  14. 15. The View from Taiwan <ul><li>Surveillance – Airborne - Instruction </li></ul><ul><li>This is the use of surveillance information by the flight crew in order to comply with an ATC instruction </li></ul><ul><li>Compare this with an instruction to fly a particular (radar) heading. The pilot uses information on-board the aircraft in order to comply with the instruction </li></ul><ul><li>Importantly, instructions do not change the airways clearance (except to the extent required to comply with the instruction) and separation still remains the responsibility of the controller . </li></ul>
  15. 16. The View from Taiwan <ul><li>Surveillance – Airborne – Separation </li></ul><ul><li>This is the use of surveillance information by the flight crew to separate themselves from one or more aircraft (or hazards) </li></ul><ul><li>This may be delegation of separation from the controller or a situation where the flight crew is already responsible for separation </li></ul>
  16. 17. The View from Taiwan - Headlines from the debate <ul><li>What do we, as controllers want the future profession to look like? </li></ul><ul><li>How are pilots reacting to this, and what do they want? </li></ul><ul><li>How can ASAS be useful in approach control? </li></ul><ul><li>Need to develop conditions when to use ASAS - when it is useful to controllers </li></ul>
  17. 18. In Conclusion <ul><li>The IFATCA view is that ASAS is a variant of Airborne Surveillance </li></ul><ul><li>The provision of “Information” to the flight deck will have an affect upon the control process for controllers and pilots </li></ul><ul><li>In some respects, ASAS is just a different way from doing what we do today </li></ul><ul><li>In other respects it is not as above, and this is a major shift in operations </li></ul>

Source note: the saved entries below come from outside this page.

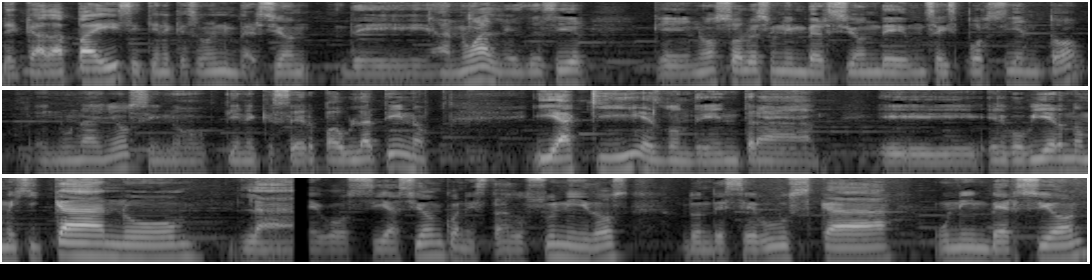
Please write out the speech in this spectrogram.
de, cada país y tiene que ser una inversión de anual, es decir, que no solo es una inversión de un 6% en un año, sino tiene que ser paulatino. Y aquí es donde entra eh, el gobierno mexicano, la negociación con Estados Unidos, donde se busca una inversión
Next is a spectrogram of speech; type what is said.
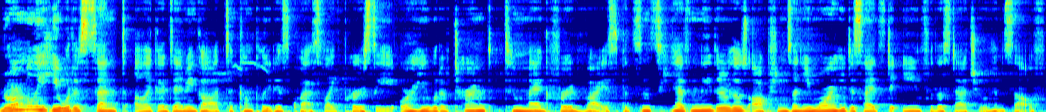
Normally, he would have sent like a demigod to complete his quest, like Percy, or he would have turned to Meg for advice. But since he has neither of those options anymore, he decides to aim for the statue himself.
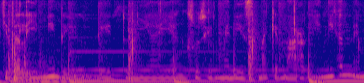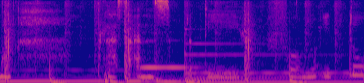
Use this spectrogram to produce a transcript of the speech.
digital ini di, di dunia yang sosial media semakin marak ini kan memang perasaan seperti FOMO itu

  18. 19. In Conclusion <ul><li>Responsibility for separation must be unambiguous </li></ul><ul><li>There is confusion as to what is “Separation” and what is “spacing” </li></ul><ul><li>Do not Underestimate the amount of training that will be required - and do not forget recurrent training </li></ul><ul><li>Thank you for listening </li></ul>